How to Budget



Setting a budget is fairly easy. It’s the implementation and follow through that seems to derail most. Budgeting doesn’t have to be difficult. Budgeting is a great exercise in financial discipline as well as an excellent use of your time. The most important part of budgeting is learning to stay within your means. If you don’t have a budget, it becomes very easy to rob Peter in order to pay Paul. Budgets establish boundaries and those boundaries force you to be financially disciplined.

Budgets are designed to allocate the money you have, not the money or lifestyle you wish you had. Don’t kid yourself. Follow these simple steps to setting your budget and sticking to it.

1. Know how much money you have coming in the door every month.
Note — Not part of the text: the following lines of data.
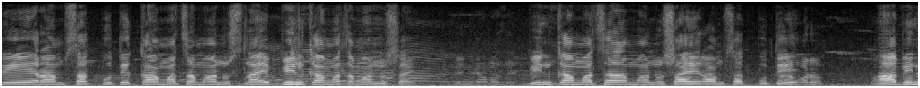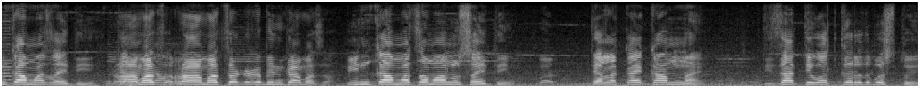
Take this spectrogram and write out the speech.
ते राम सातपुते कामाचा माणूस नाही बिनकामाचा माणूस आहे. बिनकामाचा माणूस आहे राम सातपुते. बरं. हा बिनकामाचा आहे ते. रामाचा रामाचा का बिनकामाचा? बिनकामाचा माणूस आहे ते. बरं. त्याला काय काम नाही. ती जातीवाद करत बसतोय.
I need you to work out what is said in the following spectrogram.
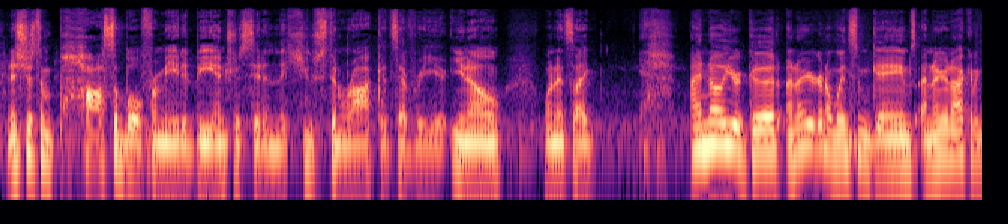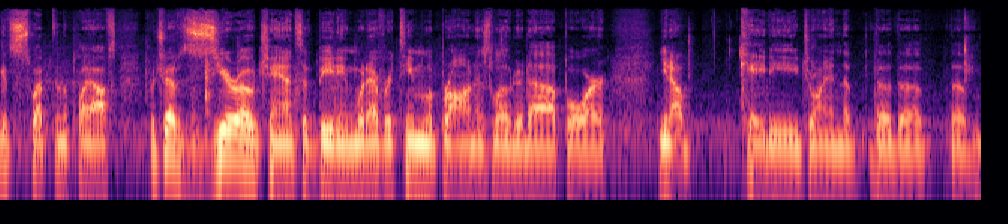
and it's just impossible for me to be interested in the Houston Rockets every year. You know, when it's like I know you're good. I know you're going to win some games. I know you're not going to get swept in the playoffs, but you have zero chance of beating whatever team LeBron has loaded up or, you know, KD joining the the the, the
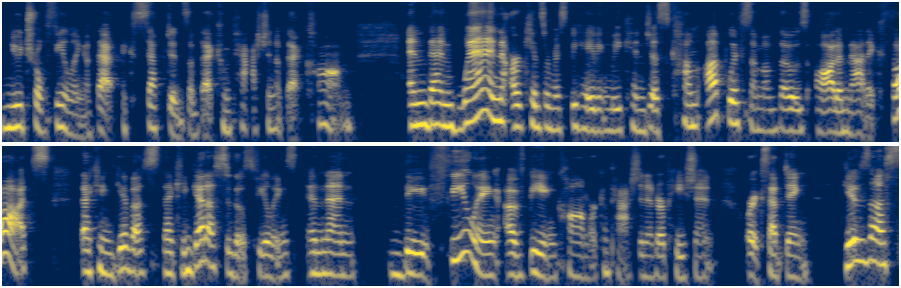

Use this number as your starting point.

2. Determine what % of your monthly income you want to set aside for your Retirement & Savings each month. I always subscribe to the “Pay Yourself First” method. If you’ve already paid yourself, then later in the month when you are tempted to spend money on wants and not needs, it won’t come at the cost of your retirement and savings goals.

3. Divide the remaining amount of monthly income among the following areas (feel free to get more detailed with your categories): Housing, Utilities, Food, Transportation, Clothing, Medical/Health, Personal, Recreation, Debt.

Here are some suggested guidelines for what percentage to use in each of those categories:

• 10 -15% to Pay Yourself First (Retirement Savings) – this includes 401(k) & IRA savings
• 25% – 35% to Housing
• 5% – 10% to Utilities
• 5% – 15% Food
• 10% – 15% Transportation
• 2% – 7% Clothing
• 5% – 10% Medical/Health
• 5% – 10% Personal
• 5% – 10% Recreation
• (Hopefully Zero)% Debt – This does not include your mortgage (see housing)

Make sure every dollar of monthly income is accounted for. Budget down to every penny. Once you’ve allocated your monthly income, divide it up. I recommend using the envelope system. Aside from your Retirement Savings & Housing, envelopes provide a great method for making sure you spend what you have. That’s budgeting! Make the amounts in each envelope last to the end of each month. Budgeting is an ongoing activity. Sometimes your initial budget will need to be tweaked because it may have been too rich in some categories like Transportation or Clothing and too lean in others like Food or Recreation. Whatever minor tweaks you make, keep the main goal in mind: “Live within your means” and hold yourself accountable to be financially disciplined.

Tags: